- The board assesses and records each member’s skills.
A board is accountable if it meets the following criteria:
- The organisation’s governing documents (especially those relevant to governance) are available.
- Any transactions between related parties are disclosed to the board.
- The director’s remuneration is disclosed.
- Members have the opportunity to ask the board questions at any time about the organisation’s overall performance.
- The board abides by all other meeting and reporting requirements.
Financial disclosure and internal controls
A company has appropriate financial disclosure and internal controls in place if the board:
- Oversees and provides direction on the use of the business’s resources
- Approves the annual budget
- Evaluates the company’s performance against strategy
- Continuously monitors the solvency of the organisation.

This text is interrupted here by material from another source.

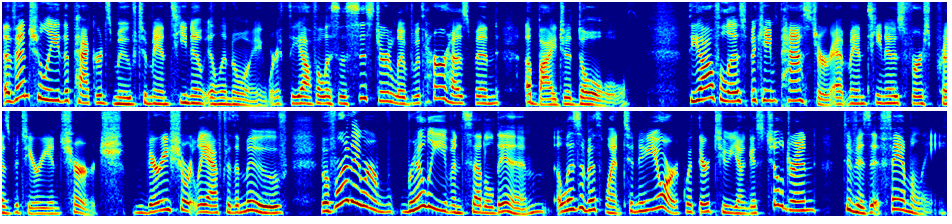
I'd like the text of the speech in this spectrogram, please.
Eventually, the Packards moved to Manteno, Illinois, where Theophilus' sister lived with her husband, Abijah Dole. Theophilus became pastor at Manteno's First Presbyterian Church. Very shortly after the move, before they were really even settled in, Elizabeth went to New York with their two youngest children to visit family.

A company provides shareholders with their due rights if it meets the following criteria:
- The board understands who the shareholders are and what they need and expect.
- The board meaningfully and appropriately engages with shareholders.
- There is an established policy and process for collecting shareholder feedback and another for protecting vulnerable shareholders.
A company has appropriate controls around executive remuneration if it meets the following criteria:
- The quantum and structure of remuneration have been adequately disclosed.
- There are mechanisms in place to assess performance against the required key performance indicators.
- The company has considered the effect the remuneration structure might have on risk-taking.
- The company has assessed the remuneration structure to ensure it aligns with shareholders’ interests.
Ownership structure and related parties
To avoid corporate governance issues, a company must have appropriate controls around its ownership structure. It has these if it meets the following criteria:
- All related party transactions are appropriately disclosed.
- Majority shareholders do not have a conflict of interest when voting on company issues.
- There are appropriate controls in place to prevent insider trading.
Social and environmental impact
Companies in Australia are not legally required to disclose any sustainability-related information, so there is no benchmark for assessing performance or measuring success. However, the Corporations Act 2001 requires some companies to report information about their environmental performance. Some states and territories mandate additional reporting, depending on the industry.
Benefits of corporate governance
Corporate governance can feel arduous and challenging at times. However, the following benefits make the effort worthwhile.
The importance of corporate governance is perhaps epitomised by the fact that it increases investor confidence. According to research compiled by the Australian Institute of Company Directors, when investors, the very people providing the company with financial capital, are satisfied with its governance, they’re more likely to vote with the board on important decisions.
Good governance and business transparency go hand in hand. When reporting and disclosure requirements are met, all company stakeholders can rest assured they have the information they need to make decisions in the best interest of the company.
According to research undertaken by the Australian Institute of Company Directors, while there is no evidence that good governance directly improves performance, it does engender confidence in shareholders and helps companies source capital.
The future of corporate governance in Australia
Lately, there have been some subpar examples of corporate governance in Australia. No doubt many in the financial sector are keen to avoid a repeat of the Banking Royal Commission.
Yet for every company that might not be doing the right thing, there are many that are – and many who want to do more. As climate change becomes a growing concern, researchers suggest sustainability reporting might form a more important – if not mandatory – part of Australian corporate governance in the future.
Until that time, companies have a thorough framework in place, but they should always seek to iterate and improve corporate governance.